> [Exercise aim]
The required output holds only the lines from the one containing "Would you write" through the end of the material below, copied exactly, please, with no pictures.

> [Given data]
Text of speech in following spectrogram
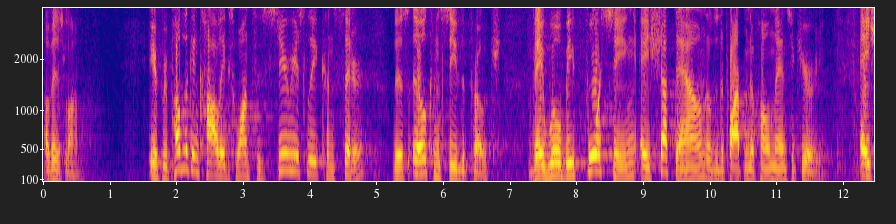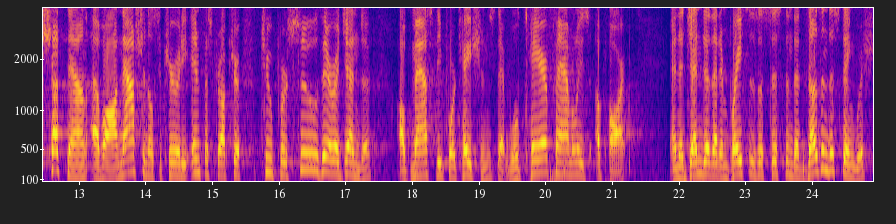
of Islam. If Republican colleagues want to seriously consider this ill-conceived approach, they will be forcing a shutdown of the Department of Homeland Security, a shutdown of our national security infrastructure to pursue their agenda of mass deportations that will tear families apart, an agenda that embraces a system that doesn't distinguish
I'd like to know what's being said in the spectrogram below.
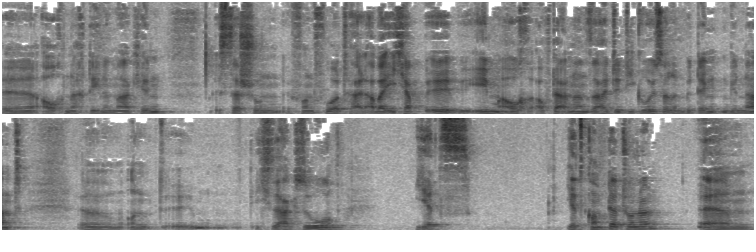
äh, auch nach Dänemark hin, ist das schon von Vorteil. Aber ich habe äh, eben auch auf der anderen Seite die größeren Bedenken genannt. Äh, und äh, ich sage so, jetzt, jetzt kommt der Tunnel. Ähm,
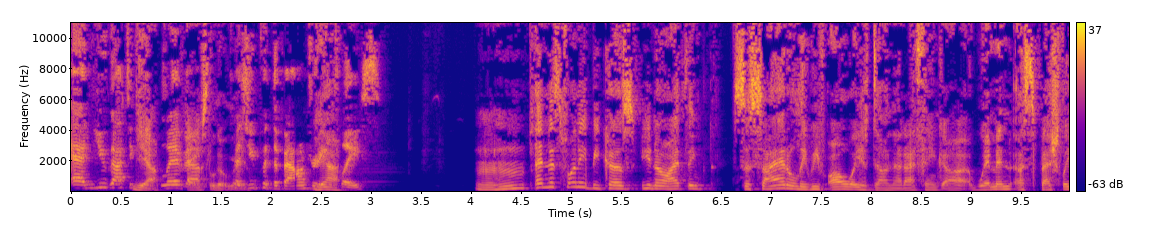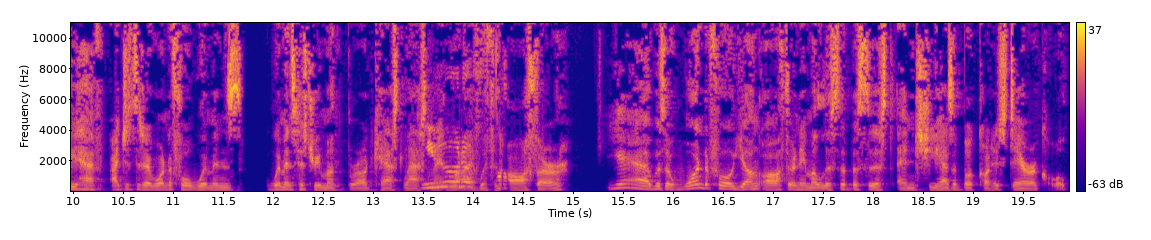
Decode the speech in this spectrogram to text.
and you got to keep yeah, living absolutely. because you put the boundary yeah. in place. Mm-hmm. And it's funny because, you know, I think societally we've always done that. I think, uh, women especially have, I just did a wonderful women's, women's history month broadcast last Beautiful. night live with an author. Yeah, it was a wonderful young author named Melissa Bassist and she has a book called Hysterical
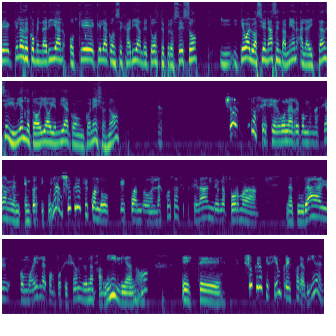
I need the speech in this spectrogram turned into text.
¿Qué, qué les recomendarían o qué, qué le aconsejarían de todo este proceso? Y, y qué evaluación hacen también a la distancia y viviendo todavía hoy en día con, con ellos, ¿no? Yo no sé si alguna recomendación en, en particular. Yo creo que cuando que cuando las cosas se dan de una forma natural, como es la composición de una familia, ¿no? Este, yo creo que siempre es para bien.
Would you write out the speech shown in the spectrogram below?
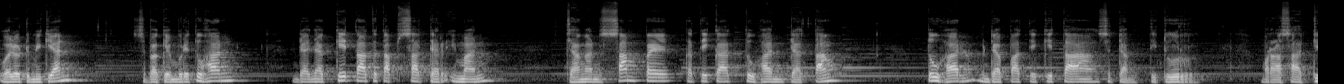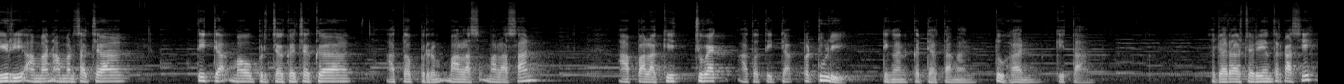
Walau demikian, sebagai murid Tuhan, hendaknya kita tetap sadar iman, jangan sampai ketika Tuhan datang, Tuhan mendapati kita sedang tidur, merasa diri aman-aman saja, tidak mau berjaga-jaga atau bermalas-malasan, apalagi cuek atau tidak peduli dengan kedatangan Tuhan kita. Saudara-saudari yang terkasih,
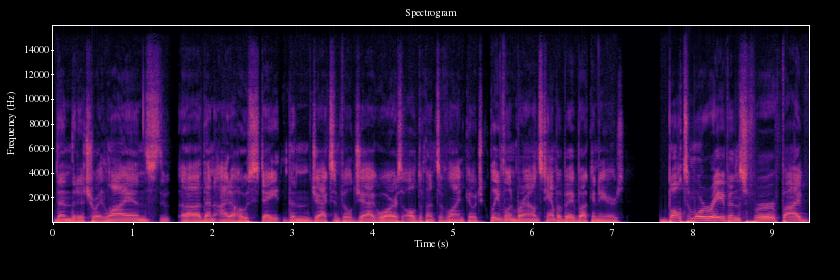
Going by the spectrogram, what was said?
then the Detroit Lions, uh, then Idaho State, then Jacksonville Jaguars, all defensive line coach, Cleveland Browns, Tampa Bay Buccaneers, Baltimore Ravens for five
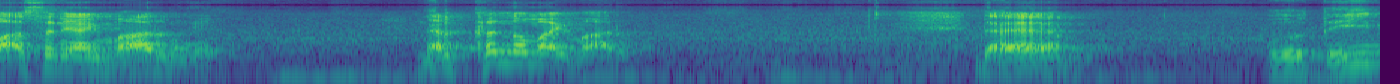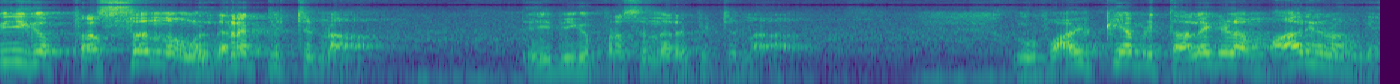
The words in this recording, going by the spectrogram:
வாசனையாய் மாறுங்க. நற்கந்தமாய் மாறும். இந்த ஒரு தெய்வீக பிரசன்னம் உங்களை நிரப்பிட்டுனா தெய்வீக பிரசன் நிரப்பிட்டுனா உங்கள் வாழ்க்கை அப்படி தலைகளாக மாறிடுவாங்க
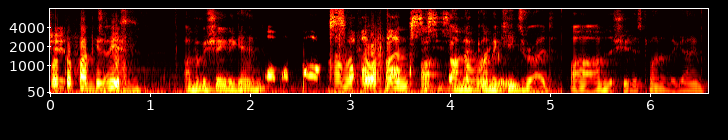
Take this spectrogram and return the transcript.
what the fuck I'm is this? joking. I'm a machine again. I'm a box. I'm a I'm telephone. box. This I- I'm a, I'm a kids ride. Oh, I'm the shittest one in the game.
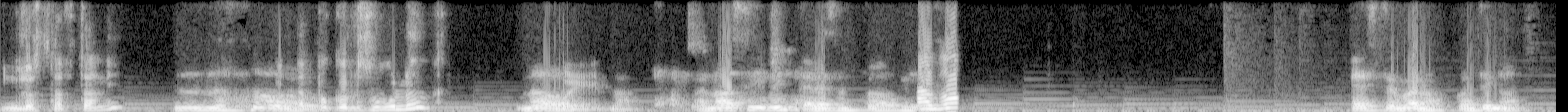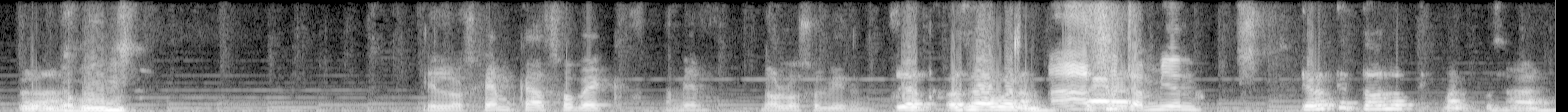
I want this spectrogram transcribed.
¿Y los Taftani? No. ¿Tampoco los Ubuluk? No, güey, no. No, sí me interesan todos. sí. ¿A vos? Este, bueno, continúa. Perdón. Y los Hemka Sobek también, no los olviden. Lo- O sea, bueno. Ah, sí, también. creo que todo lo que. Bueno, o sea.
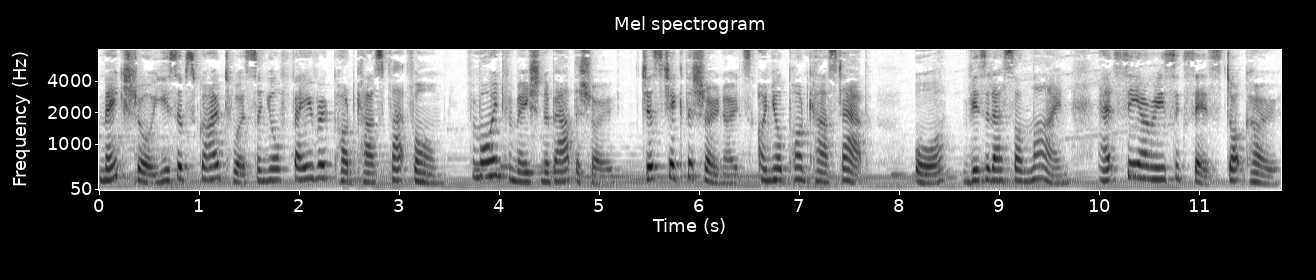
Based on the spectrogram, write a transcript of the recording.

> [Task response]
Would you write out the speech shown in the spectrogram below?
Walau demikian, sebagai murid Tuhan, hendaknya kita tetap sadar iman, jangan sampai ketika Tuhan datang, Tuhan mendapati kita sedang tidur, merasa diri aman-aman saja, tidak mau berjaga-jaga atau bermalas-malasan, apalagi cuek atau tidak peduli dengan kedatangan Tuhan kita. Saudara-saudari yang terkasih,
Going by the spectrogram, what was said?
then the Detroit Lions, uh, then Idaho State, then Jacksonville Jaguars, all defensive line coach, Cleveland Browns, Tampa Bay Buccaneers, Baltimore Ravens for five
The words in this recording, going by the spectrogram:
வாசனையாய் மாறுங்க. நற்கந்தமாய் மாறும். இந்த ஒரு தெய்வீக பிரசன்னம் உங்களை நிரப்பிட்டுனா தெய்வீக பிரசன் நிரப்பிட்டுனா உங்கள் வாழ்க்கை அப்படி தலைகளாக மாறிடுவாங்க
Take this spectrogram and return the transcript.
what the fuck I'm is this? joking. I'm a machine again. I'm a box. I'm a I'm telephone. box. This I- I'm a, I'm a kids ride. Oh, I'm the shittest one in the game.
I want this spectrogram transcribed.
¿Y los Taftani? No. ¿Tampoco los Ubuluk? No, güey, no. No, sí me interesan todos. sí. ¿A vos? Este, bueno, continúa. Perdón. Y los Hemka Sobek también, no los olviden. Lo- O sea, bueno. Ah, sí, también. creo que todo lo que. Bueno, o sea.
Based on the spectrogram, write a transcript of the recording.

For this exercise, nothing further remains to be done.